Learn more about the readings, music, and worship-service planning helps for the Fourth Sunday of Easter (April 22, 2018).
Season & Preparations
The Fourth Sunday of Easter is known as Good Shepherd Sunday. The readings and hymns focus on Jesus’ words in the Gospel for the day, John 10:11–18: “I am the good shepherd.” The season of Easter may seem like an odd time to focus on the shepherd-like qualities of Jesus. But notice how Jesus describes His authority as shepherd in John 10. The good shepherd has the authority to lay down His life for the sheep, and He has the authority to take His life back up again. The good shepherd’s identity is wrapped up in Easter power.
The color remains white, but if you have any shepherd- or sheep-related decorations for the sanctuary, such pieces could be appropriate to add for this week.
Readings & Theme
Some congregations make use of the appointed psalm every Sunday, while some choose other options and may not read or chant a psalm on a regular basis. Easter 4 is one time when you will certainly want to incorporate the psalm because it uses Psalm 23, perhaps the most popular and well-known chapter in all of Scripture. In Year B of the lectionary, Psalm 23 is also the only reading besides the Gospel that uses shepherd imagery. There are several hymn paraphrase options for Psalm 23, but I would recommend reading the psalm aloud as a congregation, perhaps in the King James Version, if it fits your context.
The First Reading for Easter 4 is from Acts 4. In this chapter, Peter and John are proclaiming the good news of Easter, that Christ is risen! A group called the Sadducees gets annoyed at them for proclaiming the resurrection. The Sadducees didn’t believe in the resurrection. They got annoyed at Jesus too for preaching something similar (see Matthew 22:23–33). Acts 4 is filled with the resurrection witness of Peter and John.
For the Epistle, we continue working through the Book of 1 John. In this week’s section, from chapter 3, John writes about Jesus’ love for us in laying down His life. Christ’s love for us spurs us on to love one another, even laying our lives down for others.
The Gospel, from John 10, is rich in imagery. One piece that often gets overlooked in this section is verse 16, which says, “And I have other sheep that are not of this fold. I must bring them also, and they will listen to my voice. So there will be one flock, one shepherd.” Jesus is focused on unity in His flock. He says He must bring in sheep of another fold. The people of Israel are not the only ones who can call Jesus their good shepherd. People from every tribe, nation, and language are part of Jesus’ one flock.

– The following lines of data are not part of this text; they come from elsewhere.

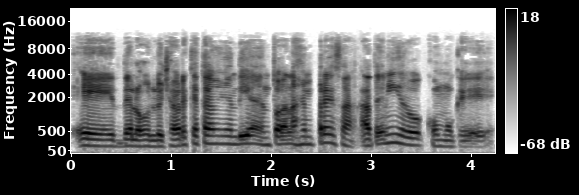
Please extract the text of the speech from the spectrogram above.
eh, de los luchadores que están hoy en día en todas las empresas ha tenido como que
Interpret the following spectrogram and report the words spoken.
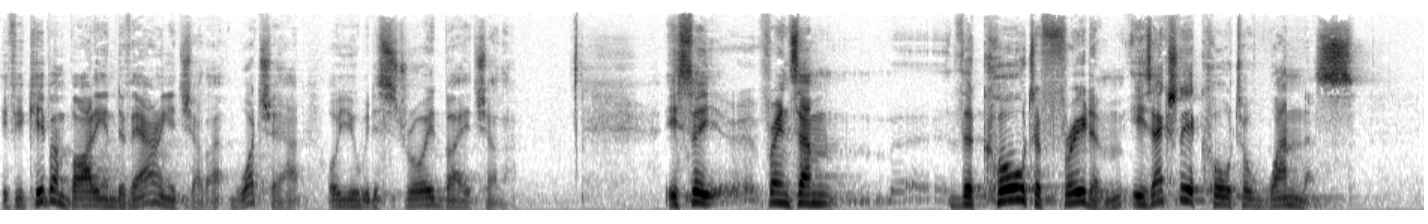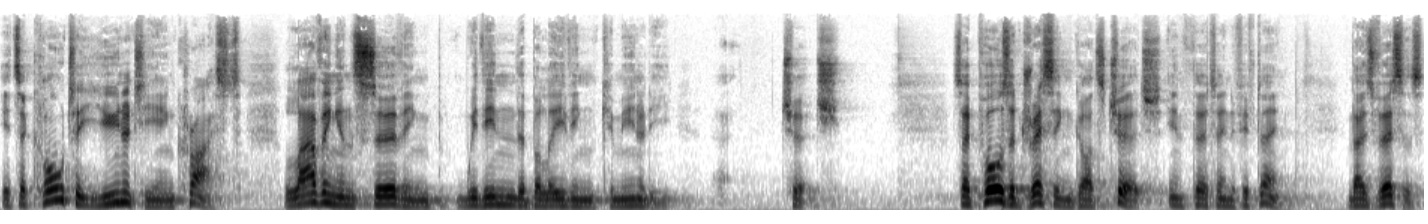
If you keep on biting and devouring each other, watch out, or you'll be destroyed by each other. You see, friends, um, the call to freedom is actually a call to oneness. It's a call to unity in Christ, loving and serving within the believing community church. So Paul's addressing God's church in 13 to 15. Those verses,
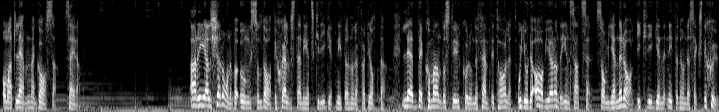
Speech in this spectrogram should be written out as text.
om att lämna Gaza, säger han. Ariel Sharon var ung soldat i självständighetskriget 1948, ledde kommandostyrkor under 50-talet och gjorde avgörande insatser som general i krigen 1967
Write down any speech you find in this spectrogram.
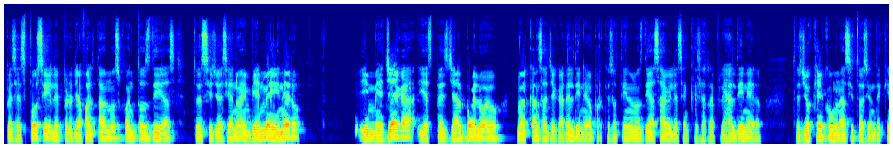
pues es posible, pero ya faltan unos cuantos días. Entonces, si yo decía, no, envíenme dinero y me llega y después ya el vuelo no alcanza a llegar el dinero porque eso tiene unos días hábiles en que se refleja el dinero. Entonces yo quedé como una situación de que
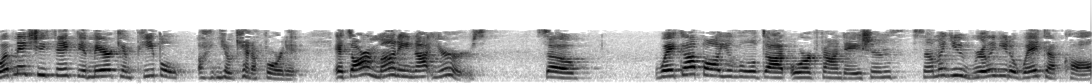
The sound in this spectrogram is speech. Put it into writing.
what makes you think the American people, you know, can't afford it? It's our money, not yours. So, wake up all you little .org foundations. Some of you really need a wake-up call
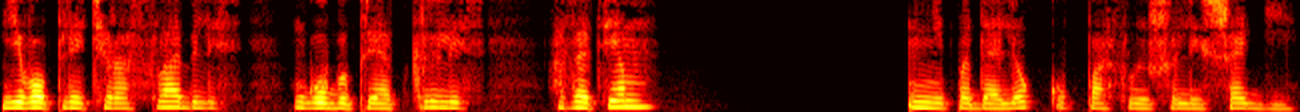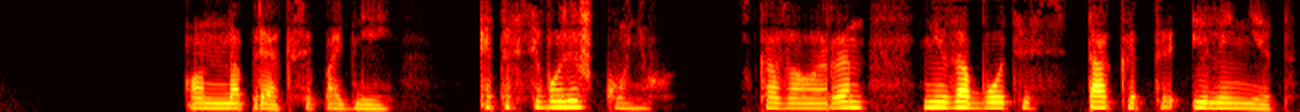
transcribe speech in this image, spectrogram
Его плечи расслабились, губы приоткрылись, а затем неподалеку послышались шаги. Он напрягся под ней. «Это всего лишь конюх», — сказала Рен, не заботясь, так это или нет.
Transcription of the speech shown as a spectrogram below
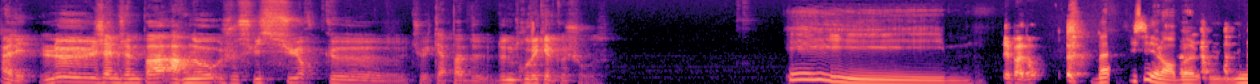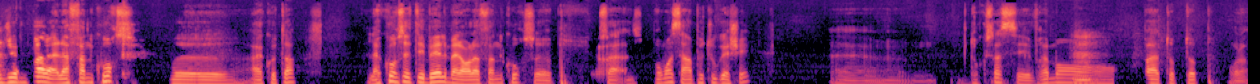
Allez, le j'aime, j'aime pas. Arnaud, je suis sûr que tu es capable de, de nous trouver quelque chose. Et Et ben non. bah, si, si, alors, bah, j'aime pas la, la fin de course euh, à Kota. La course était belle, mais alors la fin de course, euh, pff, ça, pour moi, c'est un peu tout gâché. Euh, donc ça, c'est vraiment pas top top. Voilà.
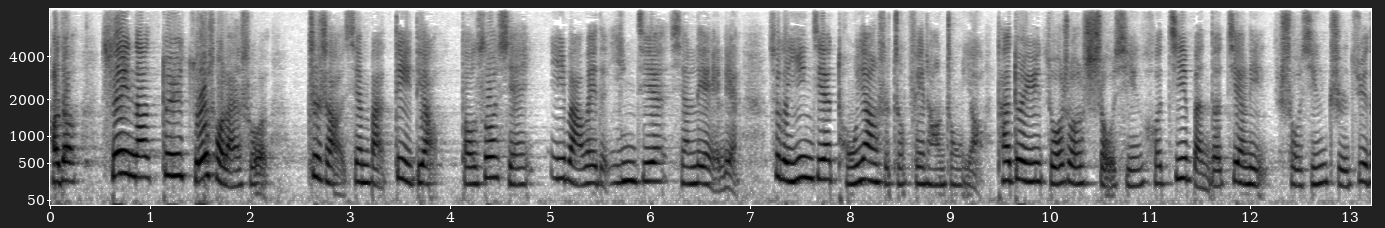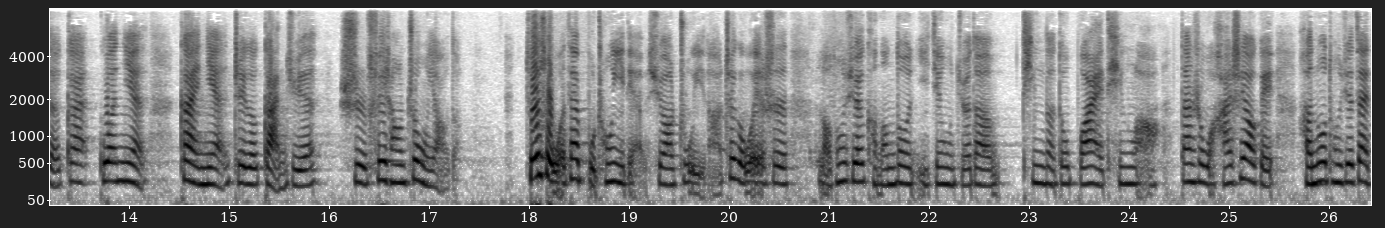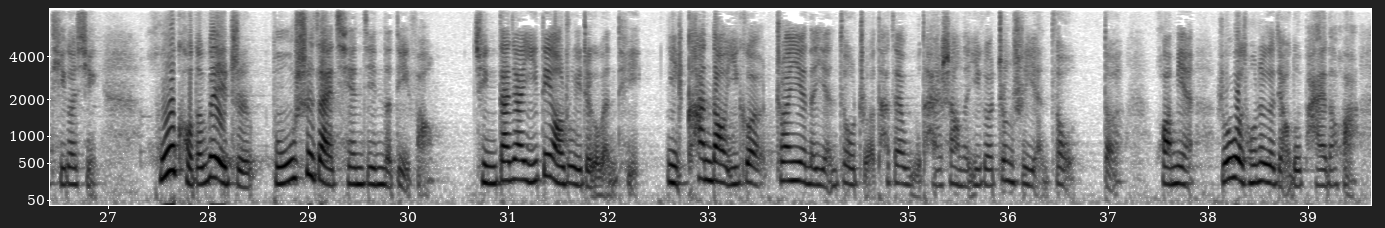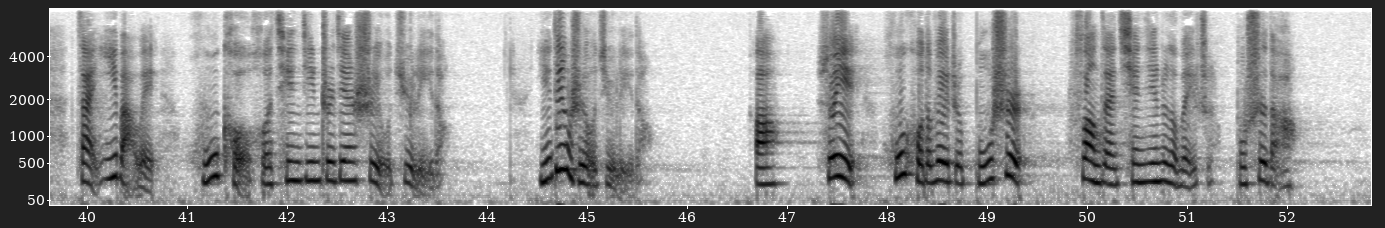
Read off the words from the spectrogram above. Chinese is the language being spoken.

Hymns & Music
The Hymn of the Day for the Fourth Sunday of Easter is “The King of Love My Shepherd Is” (LSB 709). It is a paraphrase of Psalm 23 set to a beautiful Irish tune. Other hymns that fit the good-shepherd theme include “The Lord’s My Shepherd, I’ll Not Want” (LSB 710), “Savior, like a Shepherd Lead Us” (LSB 711), “Have No Fear, Little Flock” (LSB 735), “O Little Flock, Fear Not the Foe” (LSB 666), and “Shepherd of Tender Youth” (LSB 864). There is no shortage of options. Good-shepherd imagery has been a favorite of Christians for generations.
Additional Resources for Worship & Study
Also, if you plan to work through 1 John for a sermon series or Bible study during the Easter season, I highly recommend Bruce Schuchard’s Concordia Commentary: 1–3 John.
Looking for additional information on planning for the Fourth Sunday of Easter? Download our planning sheet to help you get started!
Scripture quotations are from the ESV® Bible (The Holy Bible, English Standard Version®), copyright © 2001 by Crossway, a publishing ministry of Good News Publishers. Used by permission. All rights reserved.